The problem that concerns us is to understand the energy deposition process of swift particles in ultra-thin films. The two standard approaches to the problem of energy deposition are those associated with Lindhard, which is based on a dielectric description of the weakly inhomogeneous electron gas, and with Bethe, which is an atomic description. Neither of these is sufficient in the regime which we wish to characterize, namely thin material films. The atomic interactions make the Bethe description inappropriate, while the atomic structure of a film and its two dimensional periodicity makes the Lindhard description prohibitively formidable (no truly first principles calculation of the frequency and wave vector-dependent dielectric function of a real material has ever been performed). Consequently an intermediate way must be found that admits a proper description of thin layered targets. Our generalization of the Kinetic Theory of Stopping (KTS ) in connection with Lindhard's Local Plasma Approximation (LPA) provides such a description. The description, although involving several approximations, is internally consistent as all phases of the calculation are based on the target density.

Among current problems under study are:

Trajectory dependent stopping of swift ions under channeling conditions [collaborator: Sam Trickey, University of Florida]
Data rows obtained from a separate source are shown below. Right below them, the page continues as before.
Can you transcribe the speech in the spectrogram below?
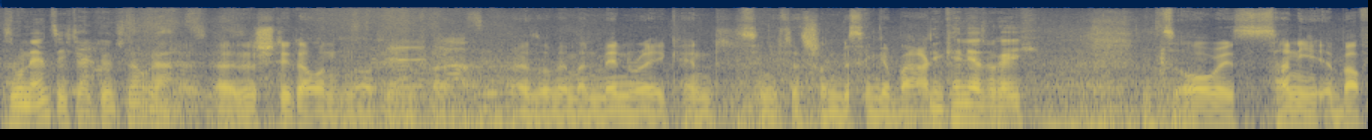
So nennt sich der Künstler, oder? Also das steht da unten auf jeden Fall. Also wenn man Man Ray kennt, finde ich das schon ein bisschen gewagt. Den kenne ja sogar ich. It's always sunny above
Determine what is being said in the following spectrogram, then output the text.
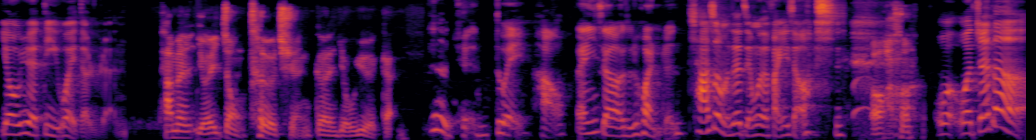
优越地位的人，他们有一种特权跟优越感。特权对，好，翻译小老师换人，查是我们这个节目的翻译小老师。哦，我我觉得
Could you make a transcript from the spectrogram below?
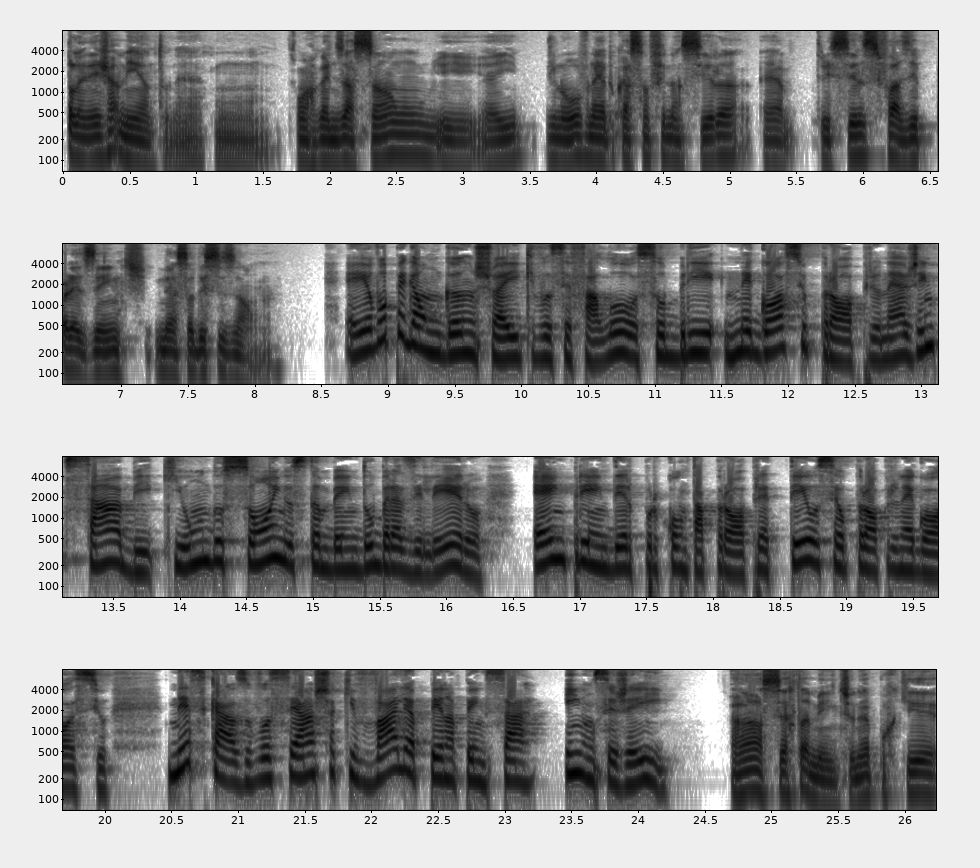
planejamento, né, com, com organização e aí, de novo, na né, educação financeira é, precisa se fazer presente nessa decisão. Né. É, eu vou pegar um gancho aí que você falou sobre negócio próprio, né? A gente sabe que um dos sonhos também do brasileiro é empreender por conta própria, é ter o seu próprio negócio. Nesse caso, você acha que vale a pena pensar em um CGI? Ah, certamente, né? Porque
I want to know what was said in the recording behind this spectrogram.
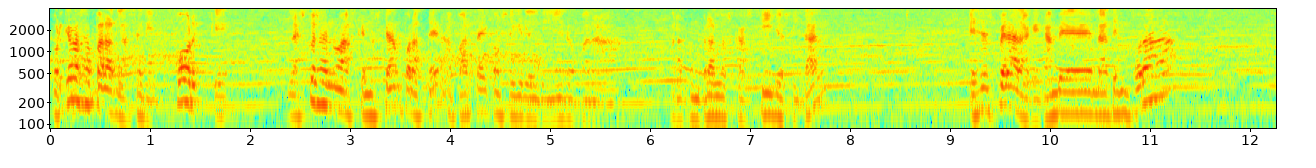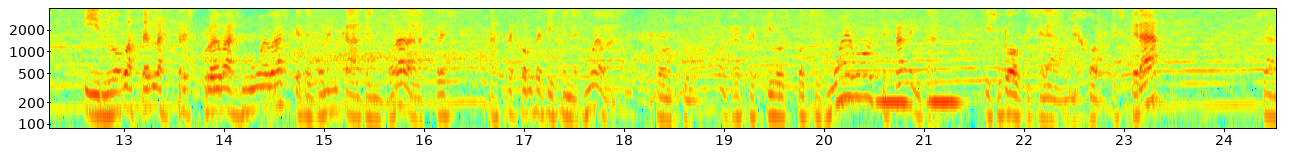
¿Por qué vas a parar la serie? Porque las cosas nuevas que nos quedan por hacer, aparte de conseguir el dinero para, para comprar los castillos y tal, es esperar a que cambie la temporada y luego hacer las tres pruebas nuevas que te ponen cada temporada, las tres, las tres competiciones nuevas, con sus respectivos coches nuevos que salen y tal. Y supongo que será mejor esperar. O sea,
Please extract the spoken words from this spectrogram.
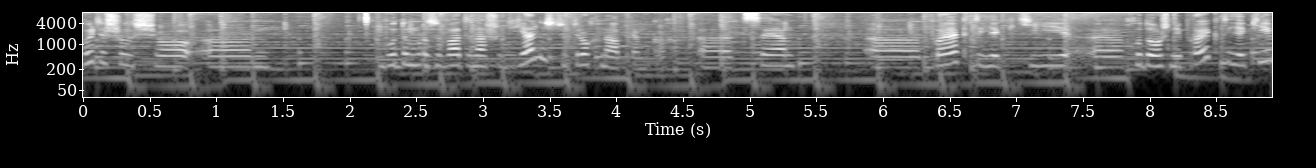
вирішили, що будемо розвивати нашу діяльність у трьох напрямках. Це проекти, які художні проекти, які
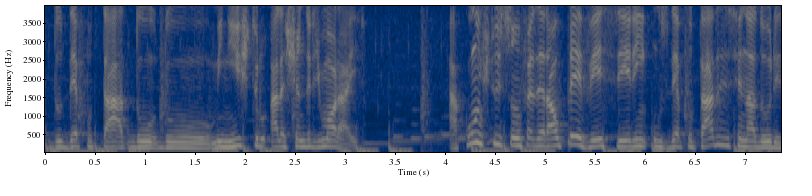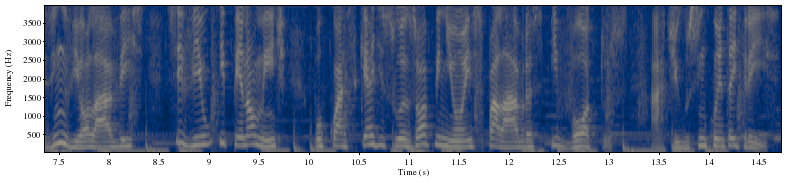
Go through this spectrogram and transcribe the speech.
do deputado do, ministro Alexandre de Moraes. A Constituição Federal prevê serem os deputados e senadores invioláveis, civil e penalmente, por quaisquer de suas opiniões, palavras e votos. Artigo 53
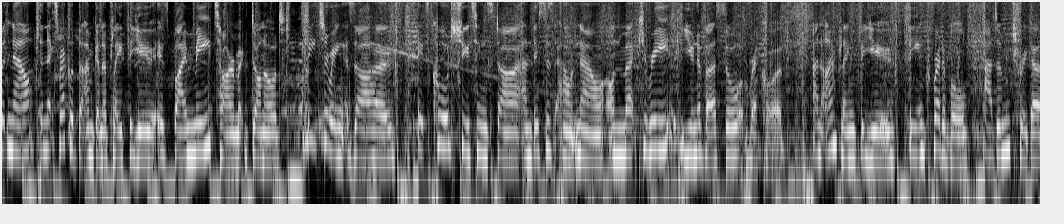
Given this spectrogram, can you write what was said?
But now, the next record that I'm going to play for you is by me, Tara McDonald, featuring Zaho. It's called Shooting Star, and this is out now on Mercury Universal Records. And I'm playing for you the incredible Adam Trigger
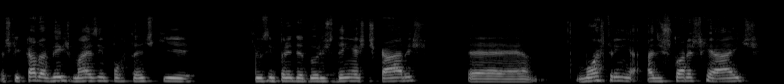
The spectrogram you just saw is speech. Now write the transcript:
acho que cada vez mais é importante que, que os empreendedores deem as caras, é, mostrem as histórias reais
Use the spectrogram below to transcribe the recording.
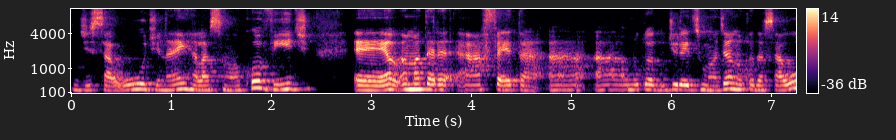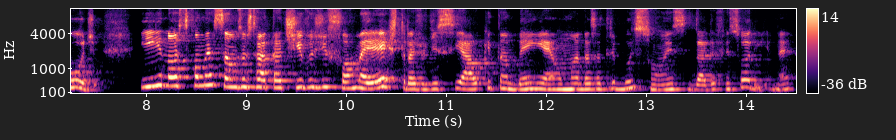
de saúde, né, em relação ao Covid. É, a matéria afeta a, a, o núcleo de direitos humanos e a núcleo da saúde, e nós começamos as tratativas de forma extrajudicial, que também é uma das atribuições da defensoria. Né?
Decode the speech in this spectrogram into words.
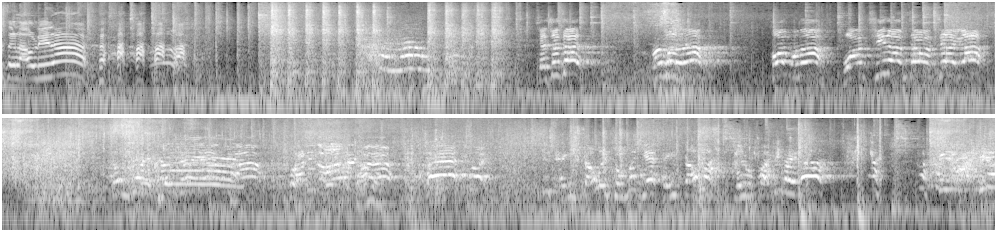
食榴蓮啦！陳先生，開門啊！開門啊！還錢啊！唔使還錢啊！而家收唔收？收唔收啊？還呢度啊！咁樣，喂，你停手！你做乜嘢？停手啊！你要快啲嚟啦！邊個還錢啊？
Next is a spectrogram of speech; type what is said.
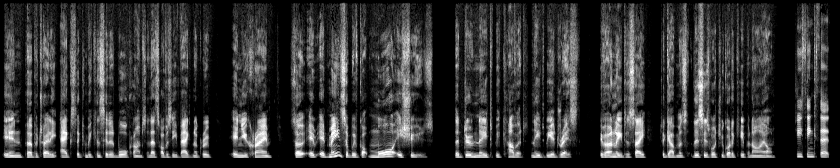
in perpetrating acts that can be considered war crimes. And that's obviously Wagner Group in Ukraine. So it, it means that we've got more issues that do need to be covered, need to be addressed, if only to say to governments, this is what you've got to keep an eye on. Do you think that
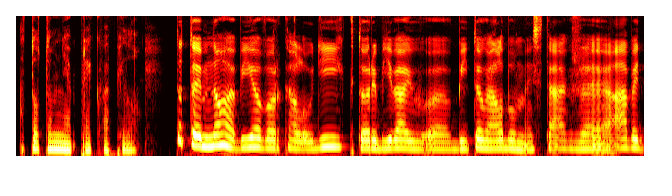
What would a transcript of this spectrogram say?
a toto mňa prekvapilo. Toto je mnohá výhovorka ľudí, ktorí bývajú e, v bytoch alebo v mestách, že a veď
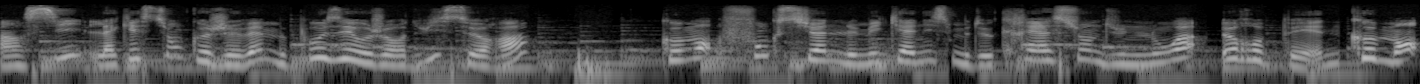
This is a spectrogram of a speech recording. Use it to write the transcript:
Ainsi, la question que je vais me poser aujourd'hui sera Comment fonctionne le mécanisme de création d'une loi européenne Comment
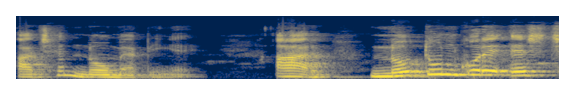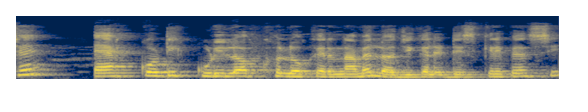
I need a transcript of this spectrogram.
আছে নো ম্যাপিংয়ে আর নতুন করে এসছে এক কোটি কুড়ি লক্ষ লোকের নামে লজিক্যালি ডিসক্রিপেন্সি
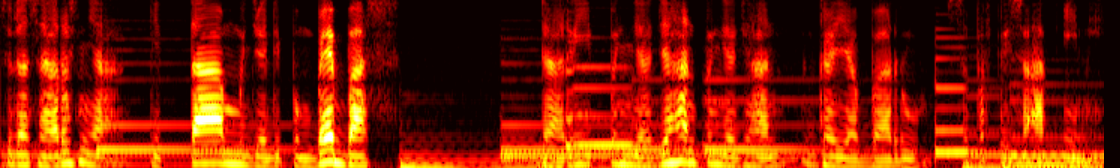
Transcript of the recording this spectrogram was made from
sudah seharusnya kita menjadi pembebas dari penjajahan-penjajahan gaya baru seperti saat ini.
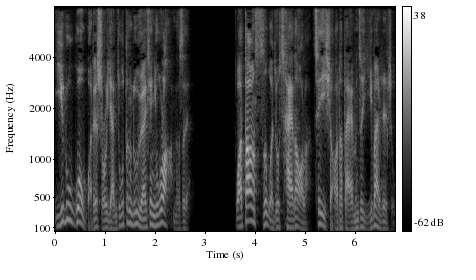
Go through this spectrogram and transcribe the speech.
一路过我的时候，眼珠瞪溜圆，像牛懒子似的。我当时我就猜到了，这小子百分之一万认识我，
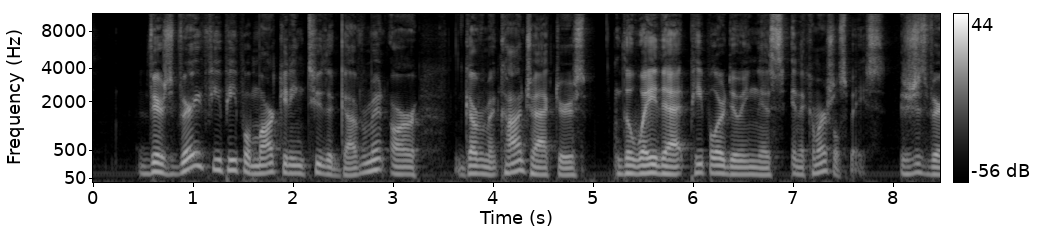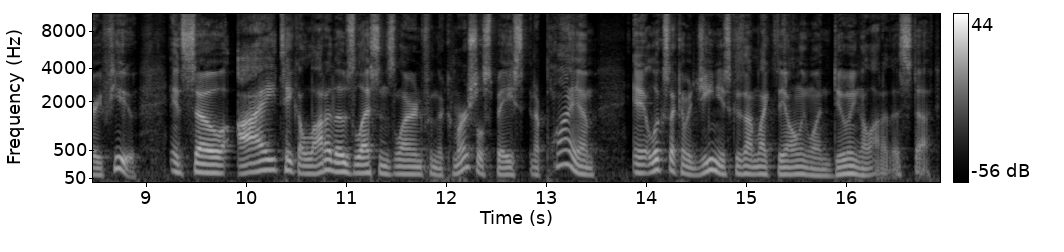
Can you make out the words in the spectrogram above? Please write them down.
there's very few people marketing to the government or government contractors the way that people are doing this in the commercial space. There's just very few. And so I take a lot of those lessons learned from the commercial space and apply them. And it looks like I'm a genius because I'm like the only one doing a lot of this stuff.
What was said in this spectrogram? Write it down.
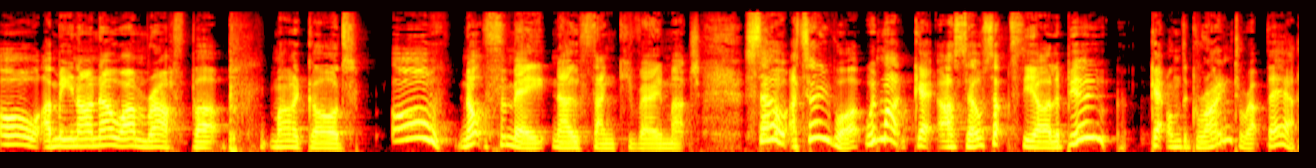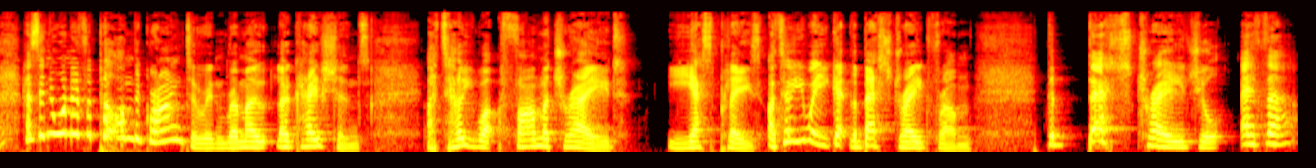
Oh, I mean, I know I'm rough, but my god, oh, not for me. No, thank you very much. So I tell you what, we might get ourselves up to the Isle of Bute. Get on the Grindr up there. Has anyone ever put on the Grindr in remote locations? I tell you what, farmer trade. Yes, please. I'll tell you where you get the best trade from. The best trade you'll ever,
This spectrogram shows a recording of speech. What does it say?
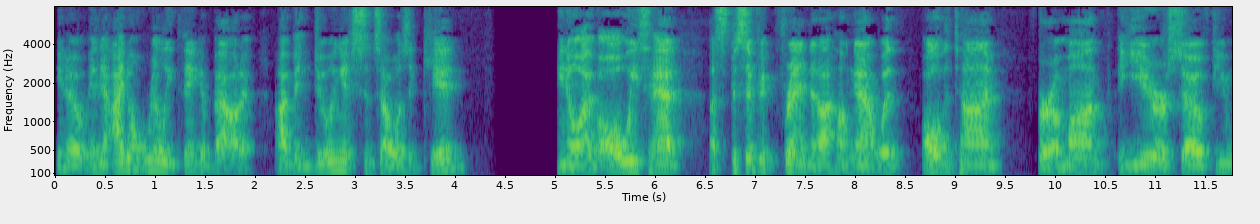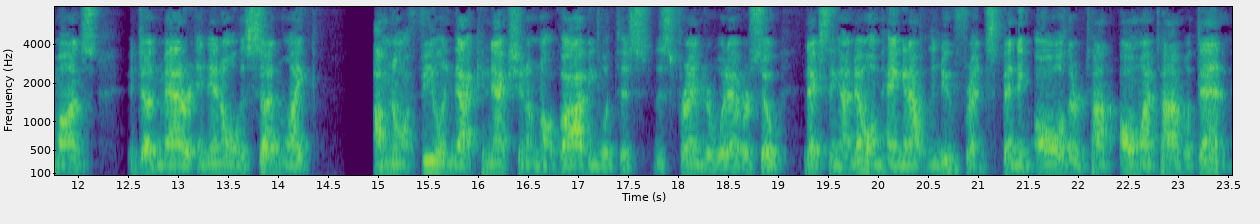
You know, and I don't really think about it. I've been doing it since I was a kid. You know, I've always had a specific friend that I hung out with all the time for a month, a year or so, a few months. It doesn't matter. And then all of a sudden, like, I'm not feeling that connection. I'm not vibing with this this friend or whatever. So next thing I know, I'm hanging out with a new friend, spending all their time, all my time with them,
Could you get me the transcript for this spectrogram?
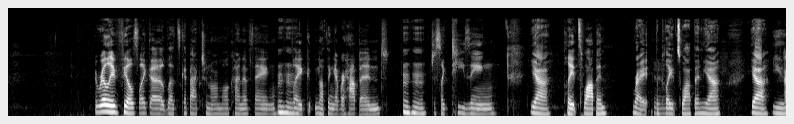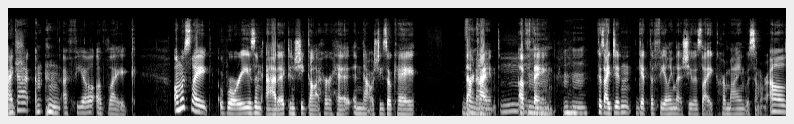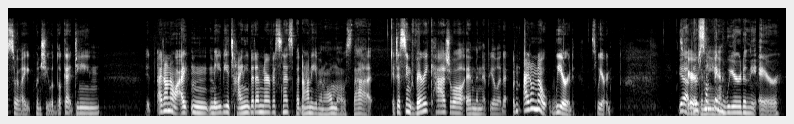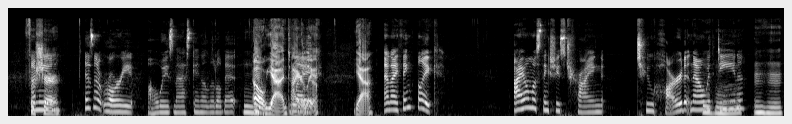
It really feels like a let's get back to normal kind of thing. Mm-hmm. Like nothing ever happened. Mm-hmm. Just like teasing, Yeah. plate swapping. Right. The plate swapping. Yeah. Yeah. Huge. I got a feel of like almost like Rory is an addict and she got her hit and now she's okay. That kind of mm. thing. Mm-hmm. Because I didn't get the feeling that she was like her mind was somewhere else or like when she would look at Dean. It, I don't know. I mm, maybe a tiny bit of nervousness, but not even almost that. It just seemed very casual and manipulative. Mm, I don't know. Weird. It's weird. Yeah. weird There's something me. weird in the air. For I mean, sure. Isn't Rory always masking a little bit? Oh, yeah. Entirely. Like- yeah. And I think like I almost think she's trying too hard now with Dean. Mm-hmm.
Recent advances in technology have made experiments possible that depend on the details of the trajectories of swift ions under axial channeling conditions. Such experiments probe, for example, the location of interstitial impurities in solids. Recently we have implemented a semiclassical treatment of channeling, where we time step integrate the classical force law for the particle trajectory. The force consists of the gradient of the electrostatic potential plus a dissipation part, the electronic stopping power. The first of these comes from an all electron, full potential density functional theory (LAPW) calculation, while we use the stopping function of Echenique et al. for the low velocity stopping. It should be noted that this procedure uses a proper, quantum mechanical potential with all atoms explicitly considered, and does not assume charge strings, statistical equilibrium, nor makes any of the other assumption usual to this sort of calculation. (That is not to say assumptions are not made!)

So far, the only test case that has been run is for a 0.15 keV proton along the (1,1,0) channel in Ge, but the results look very encouraging.

We intend to study:


Some recent representative publications dealing with energy deposition are:

Please send email to request reprints.